WORK ORDER: Please reproduce the records below exactly, omitting any pictures they contain.

DATA UNDER STUDY:
--- START ---
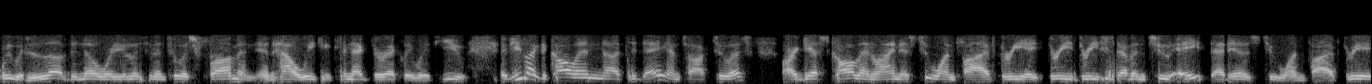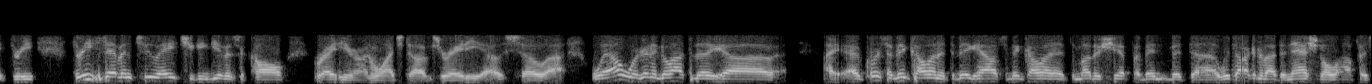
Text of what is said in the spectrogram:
We would love to know where you're listening to us from and, and how we can connect directly with you. If you'd like to call in uh, today and talk to us, our guest call in line is 215 383 3728. That is 215 383 3728. You can give us a call right here on Watchdogs Radio. So, uh, well, we're going to go out to the uh, I, of course, I've been calling it the big house. I've been calling it the mothership. I've been, but uh, we're talking about the national office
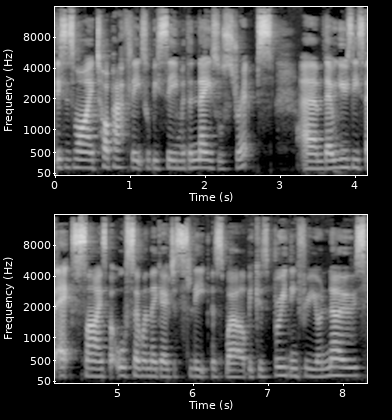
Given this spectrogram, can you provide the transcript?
This is why top athletes will be seen with the nasal strips. Um, they'll use these for exercise, but also when they go to sleep as well, because breathing through your nose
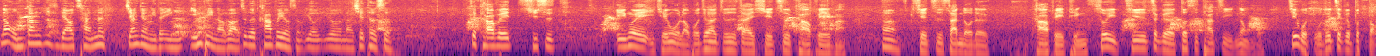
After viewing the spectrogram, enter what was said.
那我们刚刚一直聊餐，那讲讲你的饮饮品好不好？这个咖啡有什么有有哪些特色？这咖啡其实，因为以前我老婆就就是在协制咖啡嘛，嗯协制三楼的咖啡厅，所以其实这个都是她自己弄的。其实我我对这个不懂。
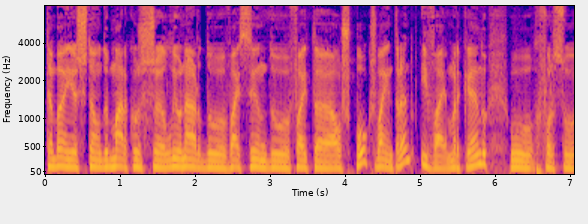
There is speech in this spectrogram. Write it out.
Também a gestão de Marcos Leonardo vai sendo feita aos poucos, vai entrando e vai marcando o reforço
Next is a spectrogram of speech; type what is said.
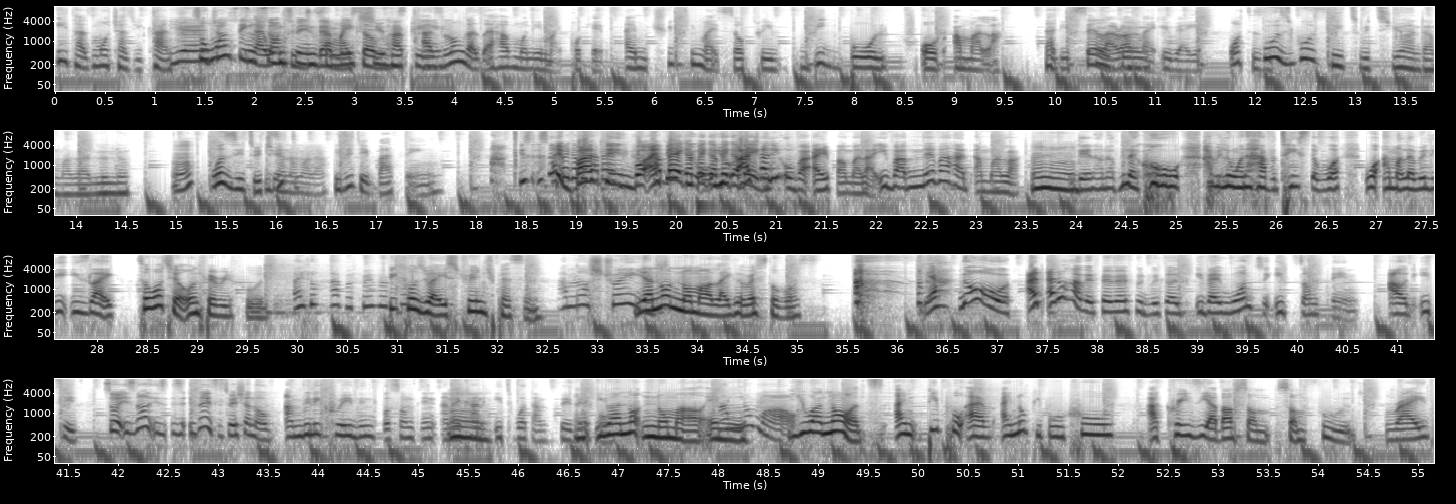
Eat as much as you can. Yeah, so one thing I want to do that for myself is happy. as long as I have money in my pocket, I'm treating myself to a big bowl of amala that they sell Oh, around my area here. What is it? What's what's it with you and Amala, Lulu? Hmm? What's it with Is you it- and Amala? Is it a bad thing? It's, it's not a bad abeg. thing, but I Abeg, think you, abeg, you actually overhype Amala. If I've never had Amala, Mhm. then I'd be like, oh, I really want to have a taste of what what Amala really is like. So what's your own favorite food? I don't have a favorite food. Because you are a strange person. I'm not strange. You're not normal like the rest of us. yeah. No, I, I don't have a favorite food because if I want to eat something, I would eat it. So it's not it's, it's not a situation of I'm really craving for something and I Mm. can't eat what I'm craving for. You are not normal, any. I'm normal. You are not. I people I've I know people who are crazy about some some food, right?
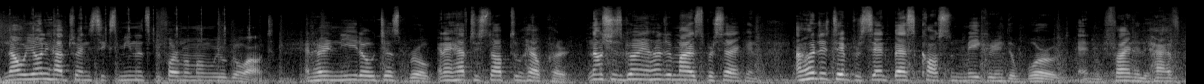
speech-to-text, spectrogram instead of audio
Now we only have 26 minutes before my mom will go out. And her needle just broke and I have to stop to help her. Now she's going 100 miles per second. 110% best costume maker in the world. And we finally have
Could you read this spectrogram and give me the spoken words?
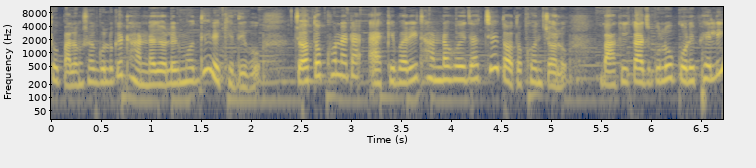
তো পালং শাকগুলোকে ঠান্ডা জলের মধ্যে রেখে দেবো। যতক্ষণ এটা একেবারেই ঠান্ডা হয়ে যাচ্ছে, ততক্ষণ চলো। বাকি কাজগুলোও করে ফেলি।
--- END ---
OUTPUT OF THE TASK:
Text of what is said in the spectrogram:
We would love to know where you're listening to us from and, and how we can connect directly with you. If you'd like to call in uh, today and talk to us, our guest call in line is 215 383 3728. That is 215 383 3728. You can give us a call right here on Watchdogs Radio. So, uh, well, we're going to go out to the uh, I, of course, I've been calling it the big house. I've been calling it the mothership. I've been, but uh, we're talking about the national office
Given this spectrogram, can you provide the transcript?
This is why top athletes will be seen with the nasal strips. Um, they'll use these for exercise, but also when they go to sleep as well, because breathing through your nose
After viewing the spectrogram, enter what was said.
那我们刚刚一直聊餐，那讲讲你的饮饮品好不好？这个咖啡有什么有有哪些特色？这咖啡其实，因为以前我老婆就就是在协制咖啡嘛，嗯协制三楼的咖啡厅，所以其实这个都是她自己弄的。其实我我对这个不懂。
There is speech in this spectrogram. Write it out.
Também a gestão de Marcos Leonardo vai sendo feita aos poucos, vai entrando e vai marcando o reforço
Next is a spectrogram of speech; type what is said.
Eat as much as you can. Yeah, so one thing I want to do that for myself is happy. as long as I have money in my pocket, I'm treating myself to a big bowl of amala that they sell Oh, around my area here. What is it? What's what's it with you and Amala, Lulu? Hmm? What's it with Is you it- and Amala? Is it a bad thing? It's, it's not a bad abeg. thing, but I Abeg, think you, abeg, you actually overhype Amala. If I've never had Amala, Mhm. then I'd be like, oh, I really want to have a taste of what what Amala really is like. So what's your own favorite food? I don't have a favorite food. Because you are a strange person. I'm not strange. You're not normal like the rest of us. yeah. No, I, I don't have a favorite food because if I want to eat something, I would eat it. So it's not it's, it's not a situation of I'm really craving for something and I Mm. can't eat what I'm craving for. You are not normal, any. I'm normal. You are not. I people I've I know people who are crazy about some some food, right?
speech-to-text, spectrogram instead of audio
Now we only have 26 minutes before my mom will go out. And her needle just broke and I have to stop to help her. Now she's going 100 miles per second. 110% best costume maker in the world. And we finally have
Could you read this spectrogram and give me the spoken words?
তো পালং শাকগুলোকে ঠান্ডা জলের মধ্যে রেখে দেবো। যতক্ষণ এটা একেবারেই ঠান্ডা হয়ে যাচ্ছে, ততক্ষণ চলো। বাকি কাজগুলোও করে ফেলি।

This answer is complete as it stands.